A further quotation I used in my conference talk last weekend, one that came from my own children, who used it when they were very small as a magic phrase which instantaneously ended their squabbles. They are now 16 and 19 and it's been fascinating to watch two digital natives grow up; and having learnt so much from them, I had to include something that they've taught me!

One of the fundamental changes that Web 2.0 tools have brought about is that they make it so easy for users to share things. If the use we're making of technology doesn't lead to that, then we can't possibly be using it to its full potential.

Perhaps the problem is with the word "we": it's not "we" the teachers that should be using classroom technology at all, but our learners. And if what they're doing with it doesn't lead to sharing things online, then we need to rethink what we're asking them to do.

On a class blog, have your class post photos (taken either on their mobile phones or with a digital camera) of their first coffee of the morning, on a regular basis.


You could, alternatively, substitute "breakfast" for "coffee", as in the image (above).

Original source: Tumblr

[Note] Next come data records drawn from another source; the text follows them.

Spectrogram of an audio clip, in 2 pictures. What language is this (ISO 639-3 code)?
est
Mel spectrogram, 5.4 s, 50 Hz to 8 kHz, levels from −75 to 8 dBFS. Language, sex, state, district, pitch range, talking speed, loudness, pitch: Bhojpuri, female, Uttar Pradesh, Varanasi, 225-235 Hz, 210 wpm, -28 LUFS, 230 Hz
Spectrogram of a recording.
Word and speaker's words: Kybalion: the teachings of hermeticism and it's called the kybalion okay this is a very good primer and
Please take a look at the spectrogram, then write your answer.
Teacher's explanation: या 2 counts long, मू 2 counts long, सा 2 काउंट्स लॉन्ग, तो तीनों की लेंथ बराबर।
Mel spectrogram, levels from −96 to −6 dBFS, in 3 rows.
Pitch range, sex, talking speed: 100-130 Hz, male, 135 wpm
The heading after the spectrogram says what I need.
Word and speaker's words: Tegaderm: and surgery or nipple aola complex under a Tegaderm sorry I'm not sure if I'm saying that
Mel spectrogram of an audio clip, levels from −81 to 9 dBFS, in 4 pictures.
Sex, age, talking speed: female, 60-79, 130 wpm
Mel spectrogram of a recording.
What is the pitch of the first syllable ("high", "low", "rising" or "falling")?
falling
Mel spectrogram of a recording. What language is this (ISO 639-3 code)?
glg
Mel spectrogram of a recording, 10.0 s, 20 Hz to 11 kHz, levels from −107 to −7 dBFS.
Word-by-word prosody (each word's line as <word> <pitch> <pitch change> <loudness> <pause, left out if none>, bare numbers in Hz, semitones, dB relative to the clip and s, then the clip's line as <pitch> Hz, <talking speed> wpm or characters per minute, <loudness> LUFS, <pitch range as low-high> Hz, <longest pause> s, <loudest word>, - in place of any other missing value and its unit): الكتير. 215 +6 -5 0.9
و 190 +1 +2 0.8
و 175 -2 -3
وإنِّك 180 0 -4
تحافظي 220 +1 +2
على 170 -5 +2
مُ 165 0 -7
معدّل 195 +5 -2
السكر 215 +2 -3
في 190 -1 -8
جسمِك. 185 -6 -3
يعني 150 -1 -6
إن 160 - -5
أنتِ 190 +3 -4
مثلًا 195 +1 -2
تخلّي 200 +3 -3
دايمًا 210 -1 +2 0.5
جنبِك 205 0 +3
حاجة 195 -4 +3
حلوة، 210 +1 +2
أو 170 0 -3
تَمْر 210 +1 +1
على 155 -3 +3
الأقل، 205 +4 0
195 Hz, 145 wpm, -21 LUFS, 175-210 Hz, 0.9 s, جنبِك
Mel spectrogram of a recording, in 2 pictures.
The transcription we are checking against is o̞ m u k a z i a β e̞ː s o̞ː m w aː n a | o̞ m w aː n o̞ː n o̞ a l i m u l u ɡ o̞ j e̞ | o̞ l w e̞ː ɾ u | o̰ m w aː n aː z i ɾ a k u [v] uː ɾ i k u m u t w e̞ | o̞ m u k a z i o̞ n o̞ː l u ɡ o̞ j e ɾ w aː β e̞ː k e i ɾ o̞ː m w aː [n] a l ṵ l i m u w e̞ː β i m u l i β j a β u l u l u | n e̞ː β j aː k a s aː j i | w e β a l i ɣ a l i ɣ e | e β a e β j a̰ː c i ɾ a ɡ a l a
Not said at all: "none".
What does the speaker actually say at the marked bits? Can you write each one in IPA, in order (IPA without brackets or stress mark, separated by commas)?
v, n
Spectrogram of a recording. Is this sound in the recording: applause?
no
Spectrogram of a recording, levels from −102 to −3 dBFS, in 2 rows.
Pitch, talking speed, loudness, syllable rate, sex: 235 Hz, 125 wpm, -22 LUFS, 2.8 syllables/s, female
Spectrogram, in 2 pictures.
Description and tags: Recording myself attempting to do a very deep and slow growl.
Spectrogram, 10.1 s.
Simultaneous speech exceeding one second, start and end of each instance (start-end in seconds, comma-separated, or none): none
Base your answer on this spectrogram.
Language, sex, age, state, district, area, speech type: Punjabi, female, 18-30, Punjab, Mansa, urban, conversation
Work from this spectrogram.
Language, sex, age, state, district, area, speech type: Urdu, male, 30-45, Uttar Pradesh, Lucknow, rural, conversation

I've suggested a blog but you could also use a Facebook group or Edmodo or a Google+ Community, though (for reasons of its superior privacy, my personal preference would definitely be for Edmodo).

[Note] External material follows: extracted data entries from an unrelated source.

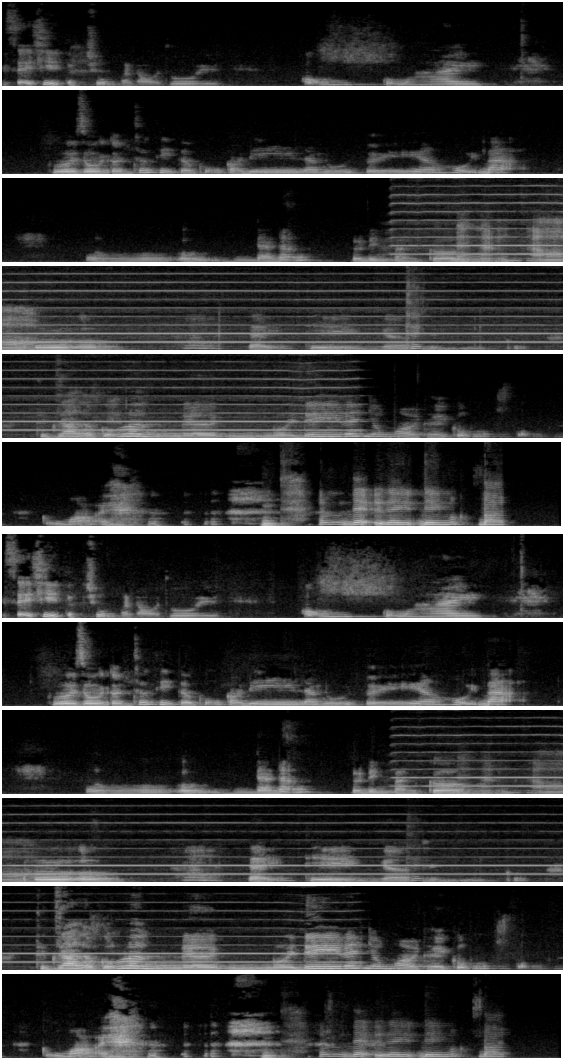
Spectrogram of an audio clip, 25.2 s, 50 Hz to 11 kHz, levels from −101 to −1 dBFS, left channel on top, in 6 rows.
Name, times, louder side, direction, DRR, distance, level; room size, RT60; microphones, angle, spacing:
voice 1, 0.0-1.6 2.3-4.1 4.6-8.1 8.6-8.7 9.0-10.7 11.0-12.0 12.8-13.5 13.9-20.9 21.3-22.3 22.7-23.1, right 5 dB, 50° right, 0.3 m, -32 dB
Bowed string instrument, 11.3-19.6, left 1 dB, 45° left, 0.7 m, -34 dB
voice 2, 11.8-12.9 15.7-15.8 23.0-24.8, left 6 dB, 75° left, 0.4 m, -32 dB
3.6 x 2.7 x 3.7 m
head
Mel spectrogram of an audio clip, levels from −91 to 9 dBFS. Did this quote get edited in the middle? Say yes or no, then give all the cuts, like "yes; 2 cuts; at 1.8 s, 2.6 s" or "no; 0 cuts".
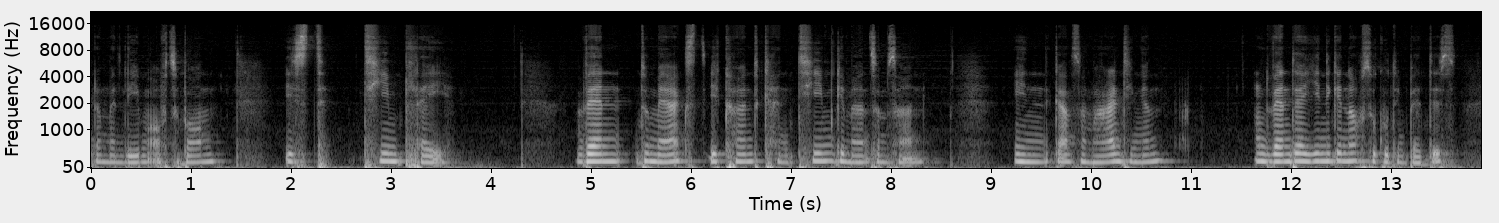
no; 0 cuts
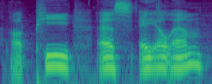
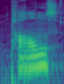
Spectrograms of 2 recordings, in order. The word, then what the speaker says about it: Psalm: Psalm, whatever. I was pronouncing it palms, or the fuck, like a hand palm.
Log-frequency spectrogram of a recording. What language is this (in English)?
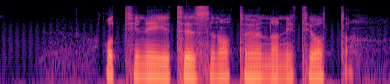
Swedish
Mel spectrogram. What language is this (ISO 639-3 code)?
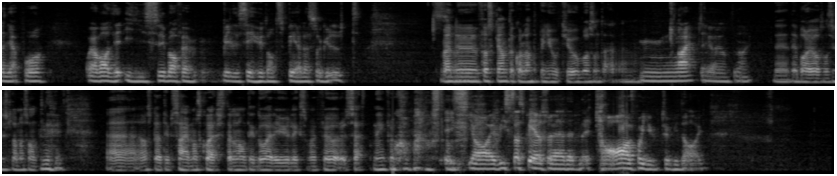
swe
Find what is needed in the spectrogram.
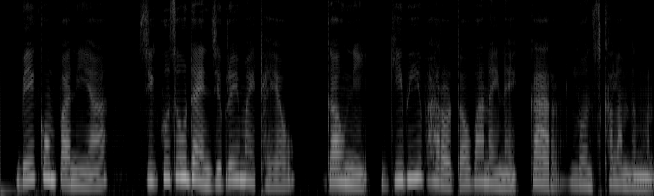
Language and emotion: Bodo, neutral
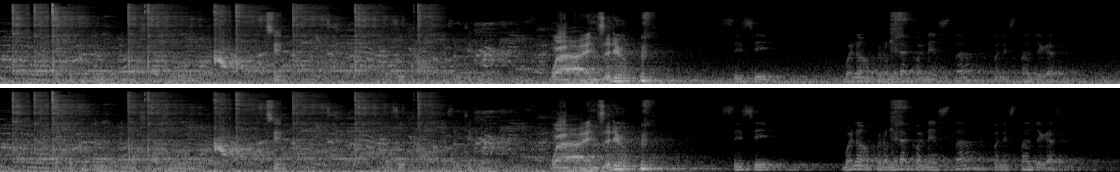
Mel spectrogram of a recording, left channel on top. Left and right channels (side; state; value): left; noise; rumble, 8 dB below the sound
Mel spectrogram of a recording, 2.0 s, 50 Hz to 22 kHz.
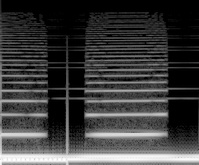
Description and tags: Digital Sound loop
New audio track
Generate > Tone (FA; 174,61 hz; 0,66666 second; sine; amplitude 1)
Gain = -12dB
New audio track
Generate > Tone (SOL; 196,00 hz; 2 seconds; sine; amplitude 1)
Effect > Tremolo
wetness 40 %
frequency 1,73 hz
Gain = -12dB
New audio track
Generate > Tone (DO; 261,63 hz; 2 seconds; sine; amplitude 1)
Effect > Phaser
Stages 2, Wet
in this order, take the values:
0,4
359
100
30
Gain = -15dB
Quick Mix
Normalize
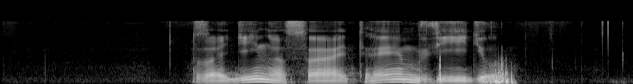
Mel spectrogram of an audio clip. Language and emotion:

I like this task for a number of reasons. It's suitable for quite low levels; it's creative; it involves sharing and, because it does, it helps create a sense of community, which is excellent for your group dynamics, both online and in the time you and your learners spend face-to-face.

Another thing I like about the task: it requires the learners to take their own photos, not steal them from Google-is-Evil. As far as humanly possible, I don't set tasks which can be illustrated with images stolen by and from Google (or anywhere else).

What's not so good about the task (and it's a serious defect!) is that it probably won't lead to a lot of interaction (think "comments"). It's not enough for language learners merely (as on Facebook) to "like": you want them to actually use English to communicate.

In order to get more interaction, your learners could have ongoing negotiation of what posts should include to make it most interesting; and discussion of, and research into (think mini-webquests) how the photos could be improved is a further possibility.

Introduction | One | Two | Three | Four | Five | Six | Seven | Eight | Nine | Ten

Edmodo: transforming the way we teach

If you're not familiar with Edmodo, it describes itself as being "a secure social learning network for teachers and students" — a sort of private Facebook, if you like, which it certainly resembles in appearance and functionality. The video here comes from their "About" page.

In the video, Edmodo co-founder Nic Borg says "Everyone is connected everywhere they go now except for within the classroom. They enter this void where the tools that connect them to one another don't exist any more". It may not (yet) be true that everyone is connected everywhere, but it's certainly crazy for the "technology" used in language teaching still to be limited to the printer and the photocopier.

Since first starting to use it on our Cert ICT course last year, Edmodo has become my favourite Web 2.0 tool. Again in the video, Jeff O'Hara says that for teachers "Edmodo is transforming the way they teach".

One change using Edmodo has meant for me is that, since I set up my first group I've never made another photocopy. I'm old enough to remember the pre-photocopier days when we cranked out copies on a mimeograph and I later spent years swamping my learners with bits of rainforest pulped into photocopied A4 sheets, which were handed out, used, but never seen or used again.

No one ever "replied" to a photocopy. Edmodo changed that.